> _What is required_
Output every record word for word, minus the pictures.

> _Data supplied_
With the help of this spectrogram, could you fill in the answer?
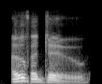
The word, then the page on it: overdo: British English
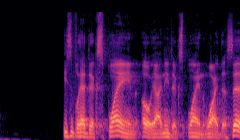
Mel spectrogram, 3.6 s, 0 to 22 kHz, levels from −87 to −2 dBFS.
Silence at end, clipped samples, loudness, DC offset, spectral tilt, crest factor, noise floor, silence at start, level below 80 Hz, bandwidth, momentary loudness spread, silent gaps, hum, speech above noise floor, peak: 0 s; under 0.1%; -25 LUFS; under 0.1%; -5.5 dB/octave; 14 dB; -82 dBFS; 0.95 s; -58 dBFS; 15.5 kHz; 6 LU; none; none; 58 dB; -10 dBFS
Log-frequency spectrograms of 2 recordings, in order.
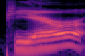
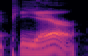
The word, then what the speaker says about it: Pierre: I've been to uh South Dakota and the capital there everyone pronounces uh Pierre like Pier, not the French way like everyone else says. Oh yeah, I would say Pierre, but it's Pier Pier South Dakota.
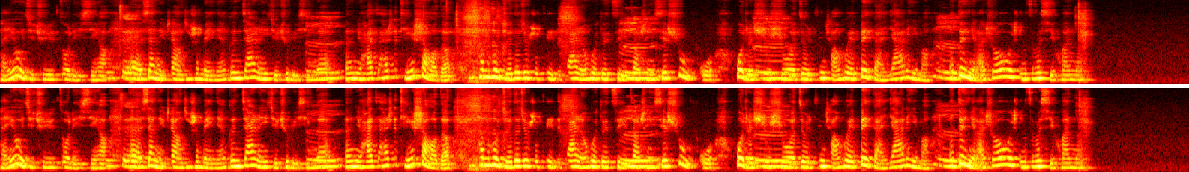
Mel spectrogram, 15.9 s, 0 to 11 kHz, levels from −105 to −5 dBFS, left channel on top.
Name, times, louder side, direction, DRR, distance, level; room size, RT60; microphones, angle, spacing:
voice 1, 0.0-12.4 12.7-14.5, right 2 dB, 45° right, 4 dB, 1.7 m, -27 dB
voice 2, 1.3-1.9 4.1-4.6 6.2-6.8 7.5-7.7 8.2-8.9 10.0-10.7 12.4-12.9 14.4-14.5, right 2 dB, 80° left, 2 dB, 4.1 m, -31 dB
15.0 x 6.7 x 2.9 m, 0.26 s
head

> _Answer space_
With the help of this spectrogram, could you fill in the answer?
The word, then the page on it: overdo: British English
Mel spectrogram, 3.6 s, 0 to 22 kHz, levels from −87 to −2 dBFS.
Silence at end, clipped samples, loudness, DC offset, spectral tilt, crest factor, noise floor, silence at start, level below 80 Hz, bandwidth, momentary loudness spread, silent gaps, hum, speech above noise floor, peak: 0 s; under 0.1%; -25 LUFS; under 0.1%; -5.5 dB/octave; 14 dB; -82 dBFS; 0.95 s; -58 dBFS; 15.5 kHz; 6 LU; none; none; 58 dB; -10 dBFS
Log-frequency spectrograms of 2 recordings, in order.
The word, then what the speaker says about it: Pierre: I've been to uh South Dakota and the capital there everyone pronounces uh Pierre like Pier, not the French way like everyone else says. Oh yeah, I would say Pierre, but it's Pier Pier South Dakota.
Mel spectrogram, 15.9 s, 0 to 11 kHz, levels from −105 to −5 dBFS, left channel on top.
Name, times, louder side, direction, DRR, distance, level; room size, RT60; microphones, angle, spacing:
voice 1, 0.0-12.4 12.7-14.5, right 2 dB, 45° right, 4 dB, 1.7 m, -27 dB
voice 2, 1.3-1.9 4.1-4.6 6.2-6.8 7.5-7.7 8.2-8.9 10.0-10.7 12.4-12.9 14.4-14.5, right 2 dB, 80° left, 2 dB, 4.1 m, -31 dB
15.0 x 6.7 x 2.9 m, 0.26 s
head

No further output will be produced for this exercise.